• [Exercise directions] Return a faithful copy of all the entries, omitting the images.
[Opening Data to examine section]
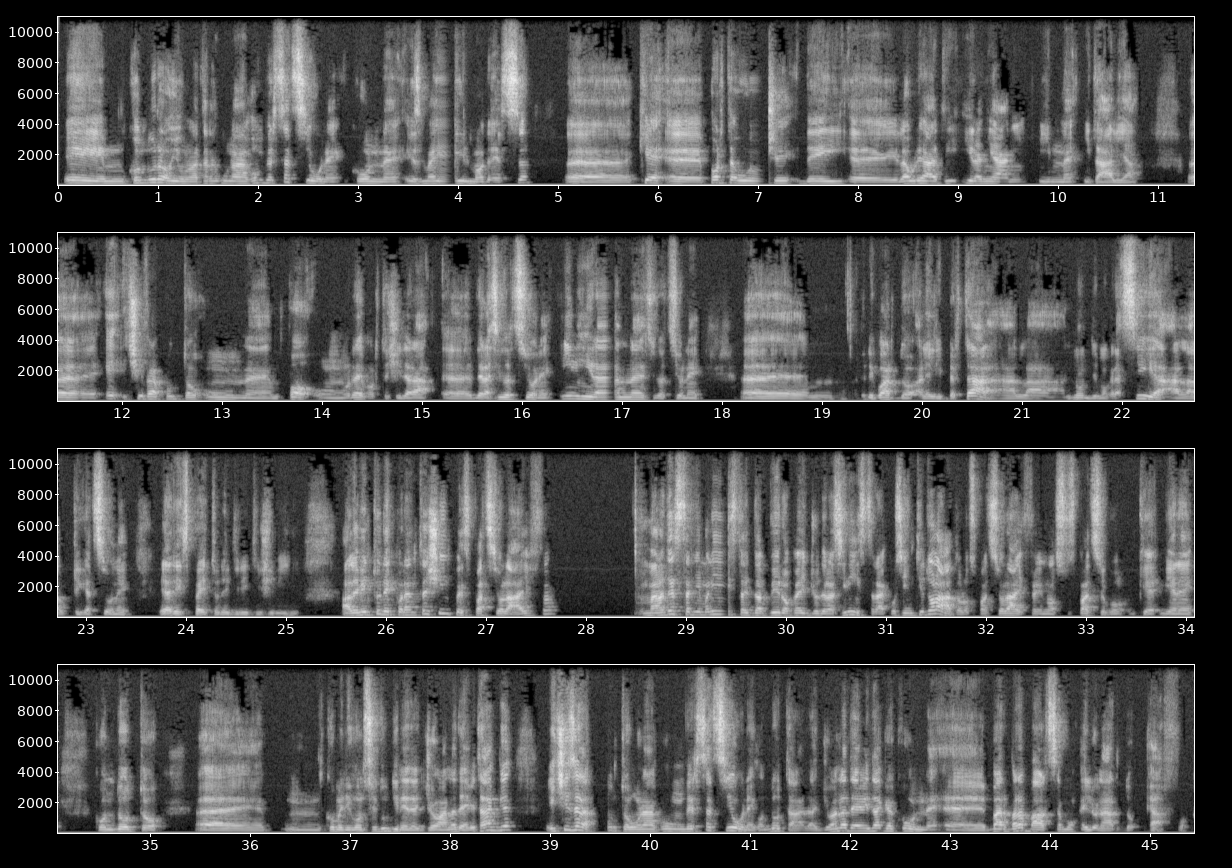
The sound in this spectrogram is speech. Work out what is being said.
e mm, condurrò io una, una, conversazione con Ismail Modes eh, che è eh, portavoce dei eh, laureati iraniani in Italia eh, e ci farà appunto un, un, po' un report ci darà eh, della situazione in Iran situazione eh, riguardo alle libertà, alla non democrazia, all'applicazione e al rispetto dei diritti civili. Alle 21.45 Spazio Life ma la destra animalista è davvero peggio della sinistra, così intitolato. Lo spazio life è il nostro spazio che viene condotto eh, come di consuetudine da Giovanna Devitag e ci sarà appunto una conversazione condotta da Giovanna Devitag con eh, Barbara Balsamo e Leonardo Caffo.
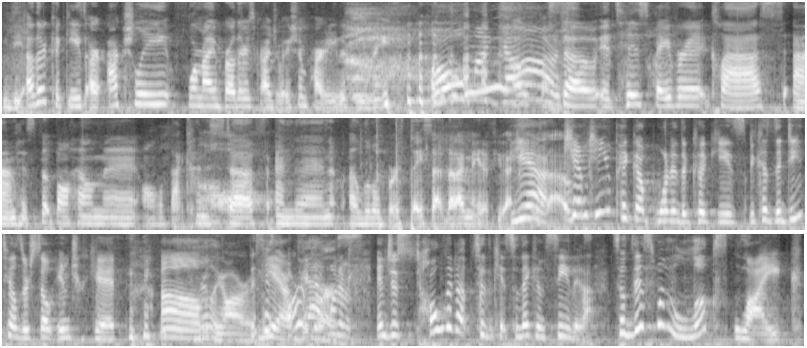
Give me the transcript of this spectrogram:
the other cookies are actually for my brother's graduation party this evening. oh my gosh! So it's his favorite class, um, his football helmet, all of that kind of stuff, and then a little birthday set that I made a few extras Yeah, of. Kim, can you pick up one of the cookies because the details are so intricate. Um, really are. This is yeah, pick up one of and just hold it up to the kids so they can see this. So this one looks like.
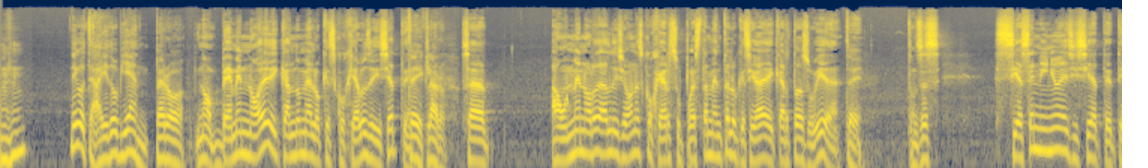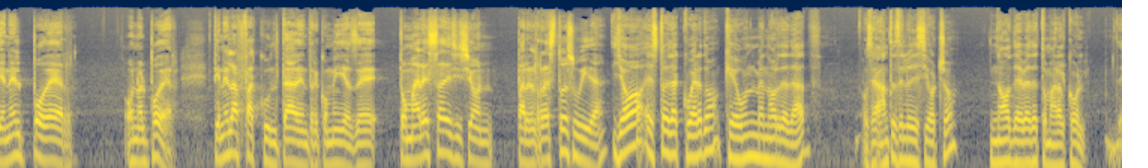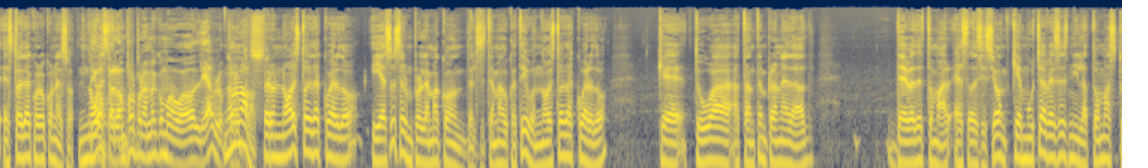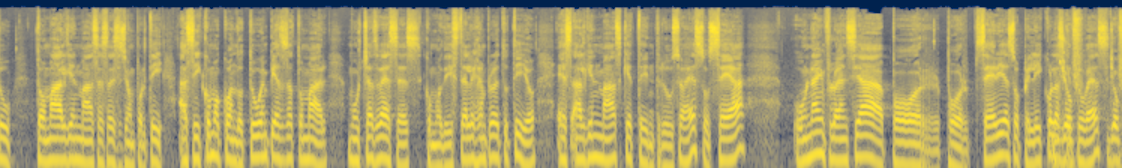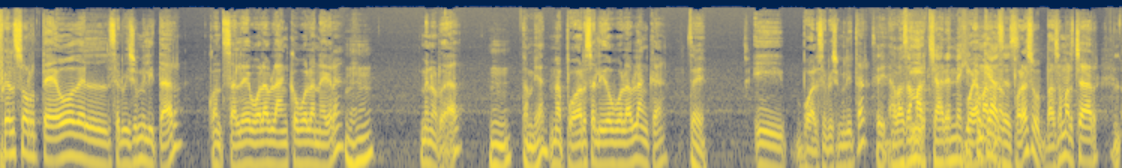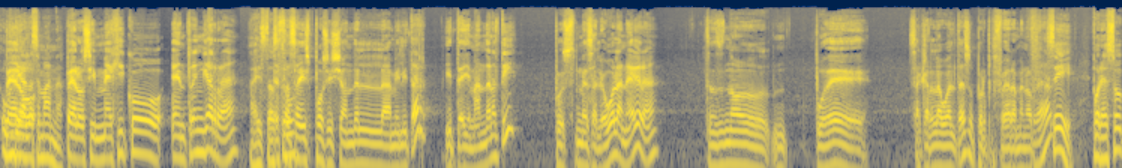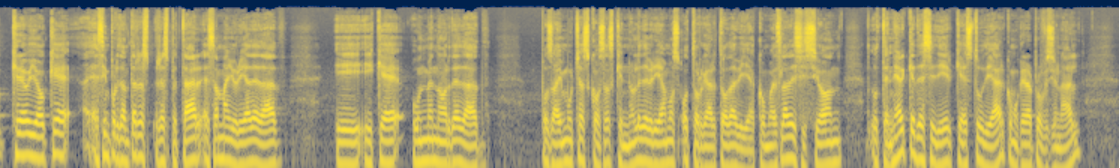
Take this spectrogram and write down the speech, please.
Digo, te ha ido bien, pero... No, veme no dedicándome a lo que escogí a los 17. Sí, claro. O sea, a un menor de edad lo hicieron escoger supuestamente lo que se iba a dedicar toda su vida. Sí. Entonces, si ese niño de 17 tiene el poder, o no el poder, tiene la facultad, entre comillas, de tomar esa decisión para el resto de su vida. Yo estoy de acuerdo que un menor de edad, o sea, antes de los 18, no debe de tomar alcohol. Estoy de acuerdo con eso. No perdón por ponerme como abogado del diablo. No, pero no, pues pero no estoy de acuerdo, y eso es un problema con el sistema educativo. No estoy de acuerdo que tú a, tan temprana edad debe de tomar esa decisión, que muchas veces ni la tomas tú, toma alguien más esa decisión por ti. Así como cuando tú empiezas a tomar, muchas veces, como diste el ejemplo de tu tío, es alguien más que te introduce a eso, sea una influencia por, por series o películas que tú ves? Yo fui al sorteo del servicio militar cuando sale bola blanca o bola negra. Menor de edad. También. Me puedo haber salido bola blanca. Sí. Y voy al servicio militar. Sí. Ah, vas a marchar en México. ¿Qué haces? por eso, vas a marchar. Un día a la semana. Pero si México entra en guerra, Ahí estás, estás a disposición de la militar y te mandan a ti. Pues me salió bola negra. Entonces no pude sacar la vuelta a eso, pero pues fuera menor de edad. Sí, por eso creo yo que es importante respetar esa mayoría de edad y, que un menor de edad, pues hay muchas cosas que no le deberíamos otorgar todavía, como es la decisión o tener que decidir qué estudiar como era profesional,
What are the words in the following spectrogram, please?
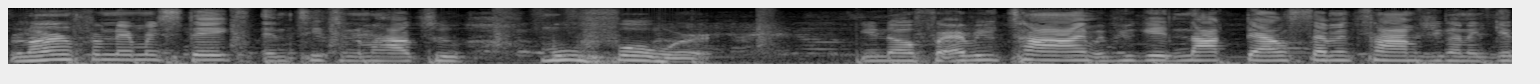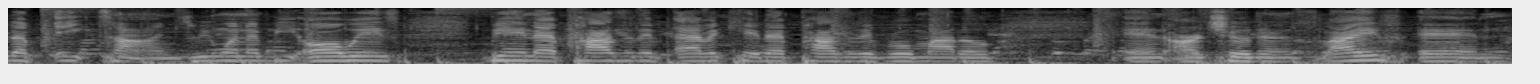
learn from their mistakes and teaching them how to move forward. You know, for every time, if you get knocked down seven times, you're gonna get up eight times. We want to be always being that positive advocate, that positive role model in our children's life, and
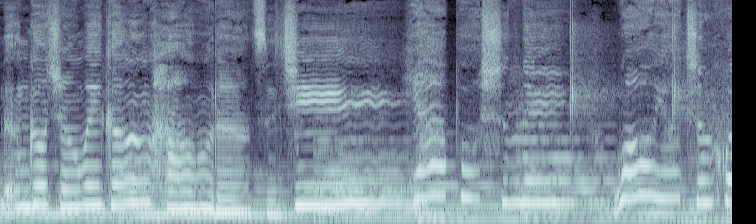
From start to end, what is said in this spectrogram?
能够成为更好的自己？要不是你，我又怎会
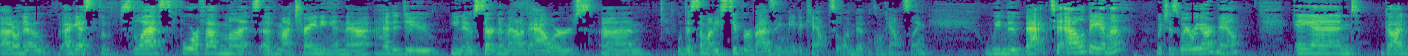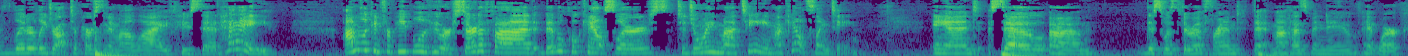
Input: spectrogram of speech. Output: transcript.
I don't know, I guess the last four or five months of my training in that, I had to do, you know, certain amount of hours um, with somebody supervising me to counsel in biblical counseling we moved back to Alabama, which is where we are now. And God literally dropped a person in my life who said, Hey, I'm looking for people who are certified biblical counselors to join my team, my counseling team. And so um, this was through a friend that my husband knew at work,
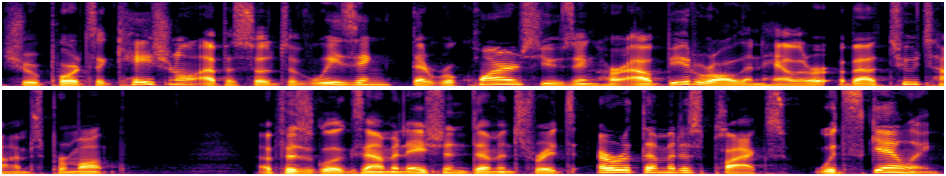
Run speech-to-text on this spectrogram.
She reports occasional episodes of wheezing that requires using her albuterol inhaler about two times per month. A physical examination demonstrates erythematous plaques with scaling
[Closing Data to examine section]
• [Answer for this exercise]
The sound in this spectrogram is speech. Work out what is being said.
e mm, condurrò io una, una, conversazione con Ismail Modes eh, che è eh, portavoce dei eh, laureati iraniani in Italia eh, e ci farà appunto un, un, po' un report ci darà eh, della situazione in Iran situazione eh, riguardo alle libertà, alla non democrazia, all'applicazione e al rispetto dei diritti civili. Alle 21.45 Spazio Life ma la destra animalista è davvero peggio della sinistra, così intitolato. Lo spazio life è il nostro spazio che viene condotto eh, come di consuetudine da Giovanna Devitag e ci sarà appunto una conversazione condotta da Giovanna Devitag con eh, Barbara Balsamo e Leonardo Caffo.
Give me the transcript of this spectrogram:
the other cookies are actually for my brother's graduation party this evening. oh my gosh! So it's his favorite class, um, his football helmet, all of that kind of stuff, and then a little birthday set that I made a few extras Yeah, of. Kim, can you pick up one of the cookies because the details are so intricate. Um, really are. This is yeah, pick up one of and just hold it up to the kids so they can see this. So this one looks like.
Take this spectrogram and write down the speech, please.
Digo, te ha ido bien, pero... No, veme no dedicándome a lo que escogí a los 17. Sí, claro. O sea, a un menor de edad lo hicieron escoger supuestamente lo que se iba a dedicar toda su vida. Sí. Entonces, si ese niño de 17 tiene el poder, o no el poder, tiene la facultad, entre comillas, de tomar esa decisión para el resto de su vida. Yo estoy de acuerdo que un menor de edad, o sea, antes de los 18, no debe de tomar alcohol. Estoy de acuerdo con eso. No perdón por ponerme como abogado del diablo. No, pero no, pues pero no estoy de acuerdo, y eso es un problema con el sistema educativo. No estoy de acuerdo que tú a, tan temprana edad debe de tomar esa decisión, que muchas veces ni la tomas tú, toma alguien más esa decisión por ti. Así como cuando tú empiezas a tomar, muchas veces, como diste el ejemplo de tu tío, es alguien más que te introduce a eso, sea una influencia por, por series o películas que tú ves? Yo fui al sorteo del servicio militar cuando sale bola blanca o bola negra. Menor de edad. También. Me puedo haber salido bola blanca. Sí. Y voy al servicio militar. Sí. Ah, vas a marchar en México. ¿Qué haces? por eso, vas a marchar. Un día a la semana. Pero si México entra en guerra, Ahí estás, estás a disposición de la militar y te mandan a ti. Pues me salió bola negra. Entonces no pude sacar la vuelta a eso, pero pues fuera menor de edad. Sí, por eso creo yo que es importante respetar esa mayoría de edad y, que un menor de edad, pues hay muchas cosas que no le deberíamos otorgar todavía, como es la decisión o tener que decidir qué estudiar como era profesional,
What are the words in the following spectrogram, please?
learn from their mistakes and teaching them how to move forward. You know, for every time, if you get knocked down seven times, you're gonna get up eight times. We want to be always being that positive advocate, that positive role model in our children's life, and
From start to end, what is said in this spectrogram?
能够成为更好的自己？要不是你，我又怎会
Input: spectrogram of speech. Output: transcript.
I don't know, I guess the last four or five months of my training in that, I had to do, you know, certain amount of hours um, with somebody supervising me to counsel in biblical counseling we moved back to Alabama, which is where we are now. And God literally dropped a person in my life who said, Hey, I'm looking for people who are certified biblical counselors to join my team, my counseling team. And so um, this was through a friend that my husband knew at work,
Run speech-to-text on this spectrogram.
She reports occasional episodes of wheezing that requires using her albuterol inhaler about two times per month. A physical examination demonstrates erythematous plaques with scaling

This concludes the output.